(About this task)
The material below holds the lines to copy: from the one with "Spectrograms of 2 recordings, in order." up to and including the one with "The word, then". Copy them exactly and skip the pictures.

---- Material shown

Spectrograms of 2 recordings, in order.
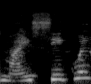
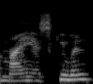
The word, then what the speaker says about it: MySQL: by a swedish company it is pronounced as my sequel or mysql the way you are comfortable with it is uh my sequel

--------
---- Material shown

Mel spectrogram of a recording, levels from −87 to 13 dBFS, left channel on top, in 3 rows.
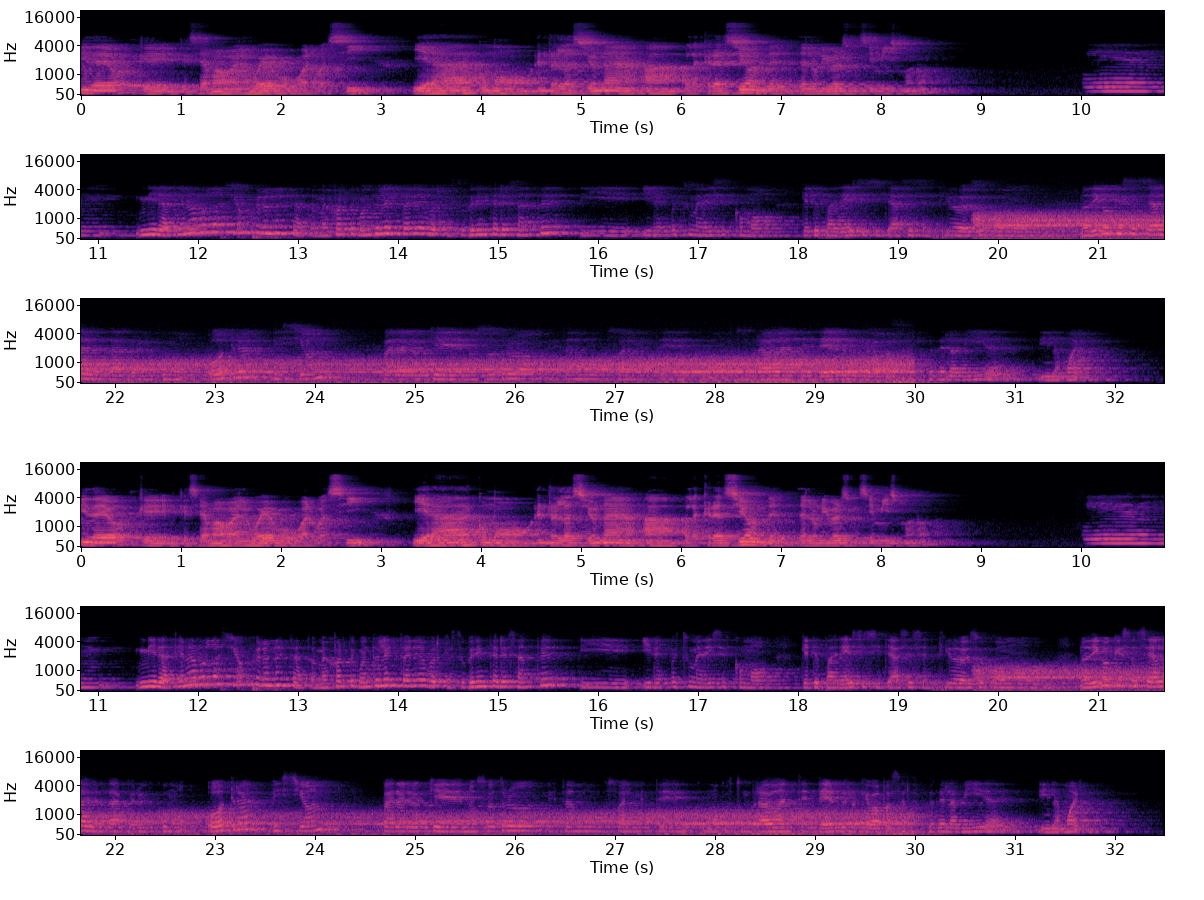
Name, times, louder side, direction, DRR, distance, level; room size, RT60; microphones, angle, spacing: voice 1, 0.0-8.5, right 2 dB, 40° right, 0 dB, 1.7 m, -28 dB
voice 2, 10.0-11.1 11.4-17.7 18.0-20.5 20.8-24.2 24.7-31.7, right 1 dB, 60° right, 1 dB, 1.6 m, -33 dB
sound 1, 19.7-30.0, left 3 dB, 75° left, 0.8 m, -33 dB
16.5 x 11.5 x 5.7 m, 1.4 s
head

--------

(Response box)
Spectrograms of 2 recordings, in order.
The word, then what the speaker says about it: MySQL: by a swedish company it is pronounced as my sequel or mysql the way you are comfortable with it is uh my sequel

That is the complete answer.